EDITOR'S NOTE: I'd reply to you personally, but you entered "firstname.lastname@example.org" as your address. So I'll talk about this here. First, I recommend that you read this article (http://www.cultofmac.com/170522/is-mackeeper-really-a-scam/) for a balanced view of the MacKeeper controversy. It appears to me that some of the criticism is undeserved, and possibly orchestrated by a competitor.
Second, I don't decide what ads appear on the page. They are automatically selected based on contextual relevance and user-based factors. I don't see any Mac-related ads when I view the page. But since you have an Intel Mac running Safari on OS X 10.7.5, that makes it much more likely that you'll see ads for Mac products.
And third, I didn't actually tell you to use Java! In fact, I discouraged it.
24 May 2013
I use Frontpage 2002 for our company's website (old I know, but that's the way it is) and this week changed my buttons to be hover buttons. My work computer ran it just fine. Now I have discovered that apparently you must have java on your computer for these to work. My laptop (using Chrome) asked to use java and I said yes. My home PC however will not display the buttons because I don't have java on it.

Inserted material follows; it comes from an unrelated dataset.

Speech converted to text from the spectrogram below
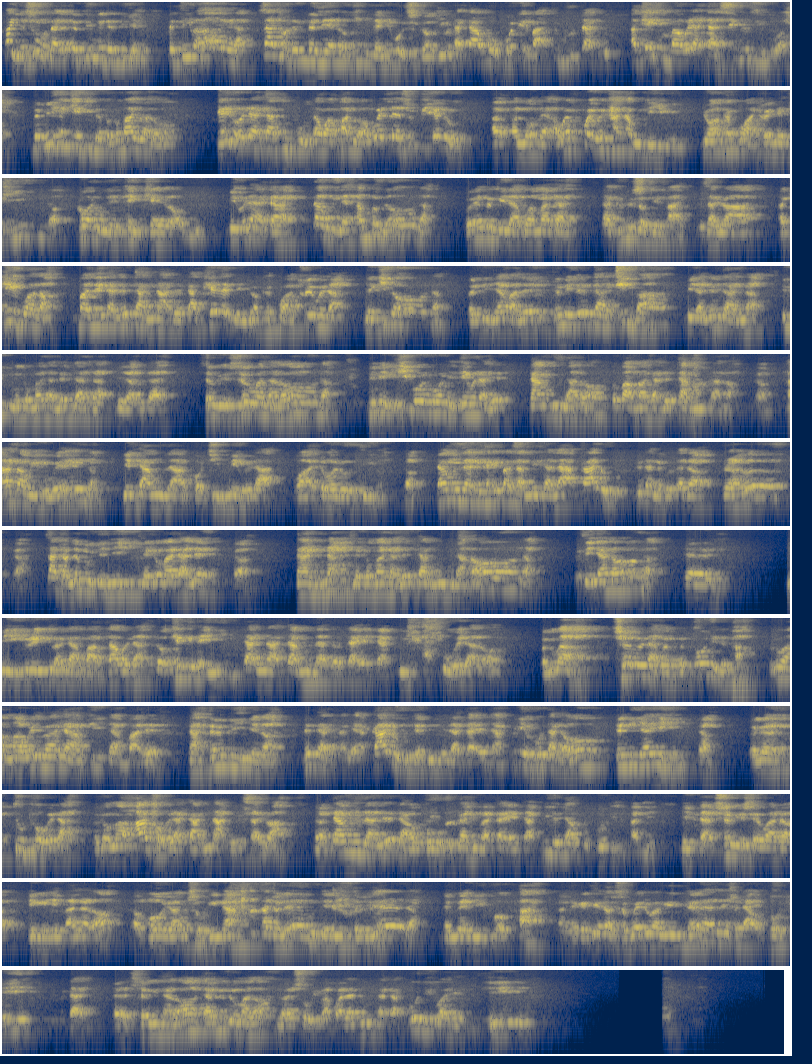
ကိုဖလာခနဲ့လွတ်တဲ့မူလာဘူးလေကအမနဲ့ဆိုတဲ့အတားတူလို့တဲ့အဝဲကမလို့မှာဟာယေရှုနဲ့လည်းတိနေတဲ့ဒီရဲ့တိပါလေလားစားတော့လည်းလည်းတော့ဒီတဲ့ဒီကိုစုတော့ဒီကတောက်ဖို့ဘုရားပါသူကတကူအခေမဝဲတာစင်လူစီပေါ်မမီအကေတီတဲ့ကဘာရွာတော့ကဲတော့လည်းတာသူပို့တော့ဖာလို့အဝဲလက်စုပြေလို့အလောလည်းအဝဲခွဲဝဲထားတော့ဒီရွာကကွာထွဲနေခီတော့ God will take care of you မိဝဲတာတောက်ပြီးလည်းအမှုလို့လားဝဲပမိတာဘွားမတာတာဒုဆိုစင်ပါစာရွာ အခီဘွားလားဘာလဲတာလက်တနာလက်တာခဲလေရွာကကွာထွဲဝဲတာလေခီတော့လားဘယ်တင်ရပါလဲမိလက်တာချိပါမိလက်တာနာဒီကမတာလက်တာနာမိလက်တာဆိုရဆိုဝနာတော့လားမိမိခီဘောဘောနဲ့တေဝနာလေတမ်းမှုလာတော့ပပမကလည်းတမ်းမှုလာတော့နော်ဟာသဝိဝေနော်ယတမ်းမှုလာခေါ်ကြ ည့်မိဝေတာဝါတော်လို့ကြည့်နော်တမ်းမှုလာဒီခိုင်ပါစာမိတာလာအကားလို့ဒီတန်ကိုတတ်တော့ရာဟစတော်လည်းမှုဒီလေကမတာလည်းတန်နာလေကမတာလည်းတမ်းမှုလာတော့နော်စင်ကြတော့နော်ဒီဂရိကျွတ်ကပါသာဝဒတော့ခက်ခဲနေတဏ္ဍတမှုလာတော့တိုင်ရတာပြီးကိုဝဲတာတော့ဘုရားဆွေးနွေးတာပဲတိုးတယ်တဖာဘုရားမဝဲရွာတာဖိတာပါလေဒါသမီးရတော့လက်တက်အဲ့အကားလို့တဲ့ဒီနေတာတိုင်ရတာပြီးဟုတ်တာတော့တဏှာကြီးနော် ဘုရားသူ့ထော်ဝဲတာဘုရားမအားထော်ဝဲတာကာဏလို့ဆိုင်ပါတမ်းမှုလာလေတောက်ဖို့ကဒီမှာတိုင်ရတာပြီးလို့ကြောက်ဖို့ဘုရားပါနေဒီတာဆွေးဆွေးဝါတော့ဒီကိဘာနာတော့မောရွာဆိုရင်နာတော်လေမှုတည်းတော်လေတာနမေဒီဖို့ဟာလည်းကြည့်တော့စကွဲတော့ကြီးကလေးစတော့ဖို့ဒီဒါအဲဆွေးနာတော့တမ်းလို့မလားရွာဆိုရင်ပါလာတူတာကိုဒီကွာဒီ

Now I have to figure out if the hover buttons (which looks so cool to me) are worth it if our customers don't have java.
26 Jun 2013
This always confuses me. I don't have just "java" or "java script" but rather:

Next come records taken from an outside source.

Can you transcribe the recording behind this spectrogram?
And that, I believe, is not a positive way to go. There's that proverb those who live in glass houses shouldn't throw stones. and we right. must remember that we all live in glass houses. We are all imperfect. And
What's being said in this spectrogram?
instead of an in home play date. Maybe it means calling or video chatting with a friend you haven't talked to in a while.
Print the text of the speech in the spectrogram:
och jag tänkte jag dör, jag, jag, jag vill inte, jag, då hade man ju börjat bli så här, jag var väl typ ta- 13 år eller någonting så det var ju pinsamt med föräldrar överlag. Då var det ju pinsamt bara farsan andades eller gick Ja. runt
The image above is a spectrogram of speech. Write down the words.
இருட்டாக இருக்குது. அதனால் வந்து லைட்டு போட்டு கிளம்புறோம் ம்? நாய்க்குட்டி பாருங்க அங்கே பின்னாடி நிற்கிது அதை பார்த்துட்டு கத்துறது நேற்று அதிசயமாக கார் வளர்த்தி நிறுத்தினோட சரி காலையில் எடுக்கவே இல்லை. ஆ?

Java Deployment Toolkit
Java (TM) Platform SE
Which is the java you are referring? Or neither?
24 Aug 2013
Like the previous poster, I have:
1) Java (TM) Platform SE 7 Update 13 (PLUG-IN) & 2) Java 7 Update 13 (PROGRAM, used "rarely")
Firefox is telling me the plugin is vulnerable and should be updated.
I'm thinking I'll uninstall the "rarely" used program, and update the "vulnerable" plug-in.
(Hopefully, since Bob's January article, Java has gotten it's act together.)
27 Dec 2013
Bob, as a subscriber to your excellent site, I apologize for some of the totally unnecessary rude remarks made by some posters who obviously have no manners or self respect.
Folks, we are all imperfect and make mistakes, so why criticize Bob? He does an excellent job and achieves excellence in his endeavors to help us.
Rather thank him for his fine contribution to us PC users, and point out things you don't agree with in a respectful and kind manner.
By your disrespect, you are only showing what you yourself are at heart... Have you noticed how self-controlled and mannerly Bob is by refusing to respond in kind to hateful remarks? Why abuse the privilege of your freedom of speech?
Thank you Bob, for your fine and helpful articles and your humility when you find good sense in a kindly post!
14 Jan 2014
Bob In Illinois the State Police require that I have JAVA on my computer in order to get my Digital ID Number then and only then can I apply for my concealed Carry Permit from the State police. Should I install it get my permit and then disable it. of course I do not know how to do any of that but I can get help.
EDITOR'S NOTE: Yes, it should be fine to do that. There are tips in this article on how to turn Java on or off.
11 Mar 2014
We had Java installed on both our computers, as Java is required to play bridge on pogo.com, which we enjoy. We constantly had problems with malware (conduit, mysearchdial, etc.)and the older computer worked very slow. Since removing Java, we have not had such issues. Any advice would be appreciated. We do miss playing bridge on pogo.com, but it's not worth the problems.
23 Apr 2014
Java tries to install the horrendous ASK toolbar. I don't trust any software that tries to inflict such nastiness on the unwary. I don't trust that it won't install something I don't want even if I untick the appropriate boxes. Any company promoting this leechware is a disgrace.
15 May 2014
I found this tool:
JavaRa is an effective way to deploy, update and remove the Java Runtime Environment (JRE). It can assist in repairing or removing Java when other methods fail.